  • Manage asthma and migraine – the technique can be particularly useful in preventing early symptoms developing into a full-blown attack

Shankhaprakshalana (full intestinal cleansing)
In this practice one cleans the whole of the digestive tract.
Intestinal cleansing is done by drinking warm salty water and performing six simple asana (yoga postures), which help to move the water through the intestines. One continues to take the salty water followed by the asanas until the water that you pass is as clear as what you are drinking. It is traditionally practised twice a year in spring and autumn, and brings a wonderful sense of lightness and well being. The cleansing is followed by special food to promote the proper balance of intestinal flora, and then by at least a week of bland vegetarian diet to promote continued cleansing and to rest and heal the gut.

Laghoo Shankhaprakshalana – (short intestinal cleansing)
This is a shorter version of the practice that can be practised more frequently without dietary restriction and it is used by people recovering from an illness. It should be practised before attempting the full practice.

Both practices are followed by Kunjal – (stomach cleansing) and Jala Neti (nose cleansing).

Shankhaprakshalana helps to: –

  • Relieve indigestion, gas, acidity and constipation
  • Tone the liver and other digestive organs and glands
  • Strengthen the immune system
  • Bring a wonderful feeling of lightness and well-being

Trataka – (concentration gazing)
The practice of Trataka involves gazing at a point or object without blinking the eyes. It is a method of focusing the eyes and in turn the mind on one point to the exclusion of all others. It is the steppingstone between physically oriented practices and mental practices, which lead to higher states of awareness. Traditionally it is part of Hatha Yoga but it may also be considered a part of Raja Yoga. Trataka develops concentration and peace of mind.

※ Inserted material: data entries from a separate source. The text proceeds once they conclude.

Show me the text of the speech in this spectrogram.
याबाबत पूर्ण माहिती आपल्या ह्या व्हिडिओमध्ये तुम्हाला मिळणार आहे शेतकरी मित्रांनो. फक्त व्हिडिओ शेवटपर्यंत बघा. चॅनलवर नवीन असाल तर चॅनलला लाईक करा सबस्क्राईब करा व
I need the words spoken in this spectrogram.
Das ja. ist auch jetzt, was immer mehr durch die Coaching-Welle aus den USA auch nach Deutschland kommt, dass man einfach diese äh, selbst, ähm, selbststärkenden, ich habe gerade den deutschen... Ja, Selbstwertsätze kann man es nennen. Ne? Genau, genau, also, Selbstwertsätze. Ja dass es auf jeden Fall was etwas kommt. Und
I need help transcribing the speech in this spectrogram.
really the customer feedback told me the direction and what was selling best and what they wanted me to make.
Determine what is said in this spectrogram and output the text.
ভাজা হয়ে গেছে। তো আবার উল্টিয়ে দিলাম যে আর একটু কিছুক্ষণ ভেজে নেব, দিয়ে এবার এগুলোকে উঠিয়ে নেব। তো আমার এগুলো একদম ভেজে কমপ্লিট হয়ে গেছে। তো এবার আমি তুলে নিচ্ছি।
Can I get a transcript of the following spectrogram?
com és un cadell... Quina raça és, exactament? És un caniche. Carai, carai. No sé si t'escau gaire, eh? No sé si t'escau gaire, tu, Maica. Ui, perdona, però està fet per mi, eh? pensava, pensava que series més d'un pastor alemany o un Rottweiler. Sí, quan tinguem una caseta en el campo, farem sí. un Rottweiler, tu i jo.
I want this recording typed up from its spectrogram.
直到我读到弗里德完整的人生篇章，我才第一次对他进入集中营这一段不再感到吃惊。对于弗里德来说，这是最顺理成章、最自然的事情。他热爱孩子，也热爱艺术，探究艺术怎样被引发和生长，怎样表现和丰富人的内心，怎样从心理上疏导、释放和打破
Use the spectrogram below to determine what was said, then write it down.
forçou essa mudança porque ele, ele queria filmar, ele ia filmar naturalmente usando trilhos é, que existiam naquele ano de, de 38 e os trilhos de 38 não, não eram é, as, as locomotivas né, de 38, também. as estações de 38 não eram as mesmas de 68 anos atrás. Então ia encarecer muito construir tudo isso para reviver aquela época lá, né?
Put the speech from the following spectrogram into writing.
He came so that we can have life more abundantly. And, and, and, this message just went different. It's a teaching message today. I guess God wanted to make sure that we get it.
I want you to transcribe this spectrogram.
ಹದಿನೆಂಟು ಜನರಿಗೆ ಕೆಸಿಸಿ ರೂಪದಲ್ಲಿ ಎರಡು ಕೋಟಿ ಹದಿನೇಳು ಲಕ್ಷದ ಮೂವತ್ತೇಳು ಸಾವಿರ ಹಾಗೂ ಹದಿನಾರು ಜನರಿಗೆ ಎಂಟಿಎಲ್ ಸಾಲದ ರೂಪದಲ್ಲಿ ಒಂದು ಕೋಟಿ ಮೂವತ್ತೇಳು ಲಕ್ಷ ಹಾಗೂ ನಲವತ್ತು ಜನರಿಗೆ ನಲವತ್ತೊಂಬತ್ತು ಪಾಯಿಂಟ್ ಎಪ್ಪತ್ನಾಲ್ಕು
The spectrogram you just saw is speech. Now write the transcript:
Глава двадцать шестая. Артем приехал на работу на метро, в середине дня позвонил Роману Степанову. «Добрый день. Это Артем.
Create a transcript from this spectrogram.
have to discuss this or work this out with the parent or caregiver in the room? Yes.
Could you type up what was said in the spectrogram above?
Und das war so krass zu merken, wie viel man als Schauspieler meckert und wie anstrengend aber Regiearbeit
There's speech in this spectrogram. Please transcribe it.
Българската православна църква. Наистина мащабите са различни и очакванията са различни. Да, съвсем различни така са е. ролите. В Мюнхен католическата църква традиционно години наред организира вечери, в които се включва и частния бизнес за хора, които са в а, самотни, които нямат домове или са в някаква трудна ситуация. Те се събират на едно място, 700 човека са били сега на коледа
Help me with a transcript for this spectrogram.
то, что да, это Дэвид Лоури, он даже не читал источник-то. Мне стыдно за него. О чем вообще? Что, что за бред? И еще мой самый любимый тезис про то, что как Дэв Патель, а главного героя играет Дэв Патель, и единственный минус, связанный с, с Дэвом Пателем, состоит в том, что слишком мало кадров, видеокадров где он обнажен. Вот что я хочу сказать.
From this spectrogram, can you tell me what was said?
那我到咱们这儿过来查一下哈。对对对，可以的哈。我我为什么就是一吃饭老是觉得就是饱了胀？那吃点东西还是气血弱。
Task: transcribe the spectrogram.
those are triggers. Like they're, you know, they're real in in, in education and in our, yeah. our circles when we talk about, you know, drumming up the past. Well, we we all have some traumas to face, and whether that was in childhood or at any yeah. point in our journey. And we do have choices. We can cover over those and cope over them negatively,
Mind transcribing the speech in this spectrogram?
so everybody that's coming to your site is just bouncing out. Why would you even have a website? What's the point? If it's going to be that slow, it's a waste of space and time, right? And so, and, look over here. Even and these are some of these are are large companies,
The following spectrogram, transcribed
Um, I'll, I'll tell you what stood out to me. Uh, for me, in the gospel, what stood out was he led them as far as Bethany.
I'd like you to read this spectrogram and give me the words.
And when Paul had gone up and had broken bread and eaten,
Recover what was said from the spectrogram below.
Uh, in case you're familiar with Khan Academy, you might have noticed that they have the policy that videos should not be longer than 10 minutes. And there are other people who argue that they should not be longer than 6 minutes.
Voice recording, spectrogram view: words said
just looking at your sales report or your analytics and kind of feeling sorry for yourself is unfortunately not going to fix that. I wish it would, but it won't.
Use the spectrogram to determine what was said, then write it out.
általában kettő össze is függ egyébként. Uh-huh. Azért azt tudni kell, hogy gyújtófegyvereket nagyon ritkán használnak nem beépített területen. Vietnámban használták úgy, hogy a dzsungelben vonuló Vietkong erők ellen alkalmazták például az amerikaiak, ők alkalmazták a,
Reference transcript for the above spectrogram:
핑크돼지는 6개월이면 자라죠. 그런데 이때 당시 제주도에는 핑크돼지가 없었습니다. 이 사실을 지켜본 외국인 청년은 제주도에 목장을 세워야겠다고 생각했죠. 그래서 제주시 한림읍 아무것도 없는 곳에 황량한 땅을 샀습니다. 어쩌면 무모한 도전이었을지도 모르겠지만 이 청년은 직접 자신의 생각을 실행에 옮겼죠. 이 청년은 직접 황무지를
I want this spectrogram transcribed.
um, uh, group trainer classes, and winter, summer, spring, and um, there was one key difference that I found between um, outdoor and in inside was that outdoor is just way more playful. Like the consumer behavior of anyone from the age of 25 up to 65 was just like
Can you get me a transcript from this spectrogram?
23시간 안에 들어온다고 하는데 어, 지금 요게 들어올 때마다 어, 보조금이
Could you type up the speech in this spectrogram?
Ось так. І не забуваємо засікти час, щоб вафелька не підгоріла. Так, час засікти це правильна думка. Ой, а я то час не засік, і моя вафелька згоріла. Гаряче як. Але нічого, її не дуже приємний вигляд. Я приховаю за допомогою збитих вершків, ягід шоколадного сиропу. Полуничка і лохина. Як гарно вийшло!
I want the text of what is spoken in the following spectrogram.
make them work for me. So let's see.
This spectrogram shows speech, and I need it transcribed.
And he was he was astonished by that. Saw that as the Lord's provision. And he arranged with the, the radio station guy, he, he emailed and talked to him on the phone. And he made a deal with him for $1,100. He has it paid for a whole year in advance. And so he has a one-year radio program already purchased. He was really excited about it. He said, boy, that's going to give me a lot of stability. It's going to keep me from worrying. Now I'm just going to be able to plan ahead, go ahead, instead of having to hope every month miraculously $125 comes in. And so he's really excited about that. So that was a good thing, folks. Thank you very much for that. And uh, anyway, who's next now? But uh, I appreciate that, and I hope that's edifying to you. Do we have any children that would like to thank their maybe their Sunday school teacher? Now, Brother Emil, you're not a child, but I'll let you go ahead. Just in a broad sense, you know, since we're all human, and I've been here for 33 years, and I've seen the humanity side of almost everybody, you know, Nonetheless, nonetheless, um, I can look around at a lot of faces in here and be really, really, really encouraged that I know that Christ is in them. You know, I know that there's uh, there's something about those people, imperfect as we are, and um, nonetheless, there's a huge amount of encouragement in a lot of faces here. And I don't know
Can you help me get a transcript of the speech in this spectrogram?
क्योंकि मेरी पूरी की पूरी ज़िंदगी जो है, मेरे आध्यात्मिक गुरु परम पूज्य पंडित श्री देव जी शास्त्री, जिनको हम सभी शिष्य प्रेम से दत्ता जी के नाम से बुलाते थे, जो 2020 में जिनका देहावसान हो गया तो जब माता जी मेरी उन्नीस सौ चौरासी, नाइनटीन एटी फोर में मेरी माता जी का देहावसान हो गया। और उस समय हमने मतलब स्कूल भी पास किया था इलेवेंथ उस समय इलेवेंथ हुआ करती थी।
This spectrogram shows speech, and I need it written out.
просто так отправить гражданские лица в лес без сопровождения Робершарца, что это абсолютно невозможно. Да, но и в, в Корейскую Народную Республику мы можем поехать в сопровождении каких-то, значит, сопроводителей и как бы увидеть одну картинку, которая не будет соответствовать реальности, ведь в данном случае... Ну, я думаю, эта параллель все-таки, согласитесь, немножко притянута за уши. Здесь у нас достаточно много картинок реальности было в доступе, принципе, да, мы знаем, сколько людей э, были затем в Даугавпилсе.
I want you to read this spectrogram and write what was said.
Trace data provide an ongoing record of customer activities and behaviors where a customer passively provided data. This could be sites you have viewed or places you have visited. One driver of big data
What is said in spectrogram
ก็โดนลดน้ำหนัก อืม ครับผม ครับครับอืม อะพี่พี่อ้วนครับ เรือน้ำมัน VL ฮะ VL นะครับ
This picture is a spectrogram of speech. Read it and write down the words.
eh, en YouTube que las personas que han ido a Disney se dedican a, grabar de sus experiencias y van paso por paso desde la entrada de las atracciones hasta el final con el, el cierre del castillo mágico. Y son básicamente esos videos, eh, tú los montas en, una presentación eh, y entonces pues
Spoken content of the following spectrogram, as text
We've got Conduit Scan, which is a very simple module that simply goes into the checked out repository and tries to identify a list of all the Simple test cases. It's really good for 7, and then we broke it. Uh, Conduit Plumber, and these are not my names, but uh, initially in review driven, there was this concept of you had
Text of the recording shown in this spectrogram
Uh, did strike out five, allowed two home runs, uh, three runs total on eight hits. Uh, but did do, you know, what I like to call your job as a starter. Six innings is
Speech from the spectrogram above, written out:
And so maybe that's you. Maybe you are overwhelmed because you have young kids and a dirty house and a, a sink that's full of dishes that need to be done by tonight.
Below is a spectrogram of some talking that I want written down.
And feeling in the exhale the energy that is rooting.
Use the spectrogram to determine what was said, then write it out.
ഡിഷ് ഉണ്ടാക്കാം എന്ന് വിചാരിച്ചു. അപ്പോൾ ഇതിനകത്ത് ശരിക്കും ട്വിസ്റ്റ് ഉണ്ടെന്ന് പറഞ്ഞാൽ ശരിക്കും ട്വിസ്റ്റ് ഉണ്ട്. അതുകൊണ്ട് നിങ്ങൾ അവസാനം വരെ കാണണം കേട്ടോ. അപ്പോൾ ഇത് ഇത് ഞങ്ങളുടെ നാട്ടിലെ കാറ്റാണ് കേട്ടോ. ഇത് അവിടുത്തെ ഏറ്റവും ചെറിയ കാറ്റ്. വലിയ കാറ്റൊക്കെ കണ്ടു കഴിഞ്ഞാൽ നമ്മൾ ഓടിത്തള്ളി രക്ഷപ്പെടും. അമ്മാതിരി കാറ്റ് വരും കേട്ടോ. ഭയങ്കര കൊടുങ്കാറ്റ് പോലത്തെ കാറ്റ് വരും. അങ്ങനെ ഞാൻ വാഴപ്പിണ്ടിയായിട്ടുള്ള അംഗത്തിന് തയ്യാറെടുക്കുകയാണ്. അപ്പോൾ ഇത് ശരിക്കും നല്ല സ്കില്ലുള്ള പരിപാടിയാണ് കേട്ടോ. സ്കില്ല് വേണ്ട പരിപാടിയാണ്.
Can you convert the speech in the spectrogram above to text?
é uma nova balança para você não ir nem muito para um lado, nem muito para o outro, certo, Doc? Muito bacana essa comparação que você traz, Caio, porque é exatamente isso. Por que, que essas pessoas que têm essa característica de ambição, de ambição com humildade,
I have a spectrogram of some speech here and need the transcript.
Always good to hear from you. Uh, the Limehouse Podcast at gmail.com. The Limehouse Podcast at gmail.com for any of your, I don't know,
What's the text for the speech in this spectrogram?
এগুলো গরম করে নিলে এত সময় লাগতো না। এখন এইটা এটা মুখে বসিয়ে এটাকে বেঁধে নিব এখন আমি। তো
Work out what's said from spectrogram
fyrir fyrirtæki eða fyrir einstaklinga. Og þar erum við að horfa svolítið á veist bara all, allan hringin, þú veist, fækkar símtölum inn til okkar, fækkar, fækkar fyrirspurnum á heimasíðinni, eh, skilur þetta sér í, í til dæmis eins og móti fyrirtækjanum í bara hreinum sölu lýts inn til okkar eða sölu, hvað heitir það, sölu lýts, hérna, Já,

Kapalbhati – (purification and vitalisation of the frontal lobes)
Kapalbhati is a technique of pranayama, which massages the abdominal organs, improves respiration and purifies the frontal region of the brain (partly by oxidising the blood). It is also a powerful method of waking up the mind.
After ten rounds of kapalbhati it is impossible to sleep.

Both of the above techniques are practised to clear the mind. They make a wonderful preparation for other meditation practices that can help us with negative thinking and feelings.

Please note that we do not suggest that these practises replace therapies proscribed by your doctor. Should you be suffering from a serious condition you should first seek the advice of your doctor. This article is not a full description of the practices and one should not perform them without prior instruction from a competent yoga teacher.